- March 23, 2011
In “Pursuing theology & science” (Feb. 28), Don Schmeltekopf greatly over-simplifies the problem with evolution. He suggests the theory’s opponents base their opposition on a literal interpretation of the Bible. Some still do, perhaps, but serious opposition is based on science itself.
Numerous books authored by scientists, lawyers and other respected investigators spell out the real reasons the theory fails. Some of these reasons are:
• It doesn’t account for the fossil record that clearly shows the theory’s prediction of new species being evolved through many eons of transitional forms is not in accord with the actual fossil record.
• It is at a loss to explain how the many physiological complexities of life could have been formed in evolution’s step-wise procedure operating over many millions of years with no purposeful planning guiding its development.
• It offers no credible explanation for how life began in the first place, or for that matter, why the universe itself is even here, inasmuch as true evolutionists start with the assumption that no outside influence—read God—was involved.
In closing, Schmeltekopf says, “Conflict between biblical theology and scientific knowledge simply is not warranted.” This glosses over the basic tenet in the theory of evolution—life on Earth began and evolved without any input from a supernatural source. It specifically excludes any help from God. In other words, it denies God. Does the good doctor see no conflict here?
The article on reciprocity in missions (March 14) sets a very positive tone about missionaries working in close cooperation with communities and churches overseas.
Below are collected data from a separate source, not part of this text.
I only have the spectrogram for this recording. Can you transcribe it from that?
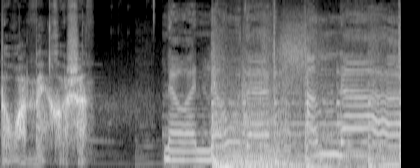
的完美和声。Now I know that I'm not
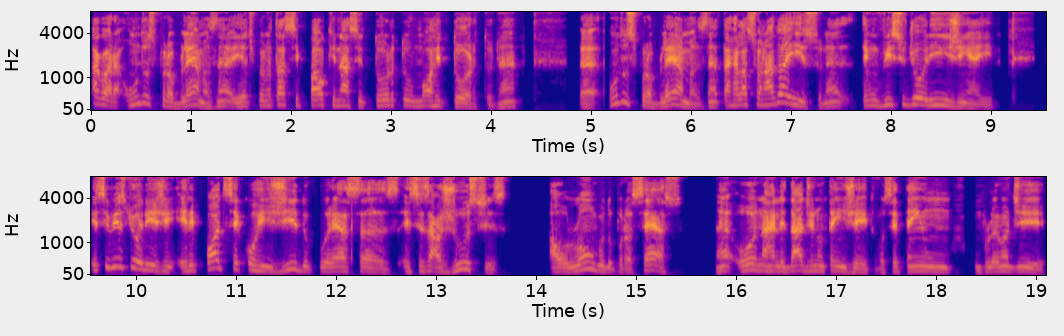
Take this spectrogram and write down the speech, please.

But if we stop and think about it, this can only happen in situations where we build relationships and understand each other. Participants in brief mission trips, unable to converse directly with the broader community, will not be able to engage in this level of reciprocity.
We can still use people on short-term trips, but we desperately need the long-term missionaries who live in communities, learn languages, develop relationships and then build reciprocal programs.
Being almost 80, I am one of the “active elderly” Tom Ehrich refers to (Feb. 14), saying we are cursed with remembering and wants to get us out of the control of the church.
Most churches would be in bad shape if it were not for the active elderly. God is in control, and the church is not brick and mortar. The church is all the members, sinners saved by grace, and we meet in the sanctuary of the church buildings.
He says there won’t be any church buildings, since everybody will be in small groups and no Sunday school or Sunday worship. I wonder what church he belongs to.
We don’t need to be concerned about marketing, etc. Jesus Christ is the same yesterday, today and tomorrow. We should not forsake the assembling together. We are to be in the world but not of the world, and I fear some radical contemporary music is of the world.
We should all be more concerned about the message of salvation than the mechanics and delivery of that message. Our church’s mission is “to lead all people into a life-changing, ever-growing relationship with Jesus Christ.”
Well, as a church consultant, I hope Ehrich agrees with that mission.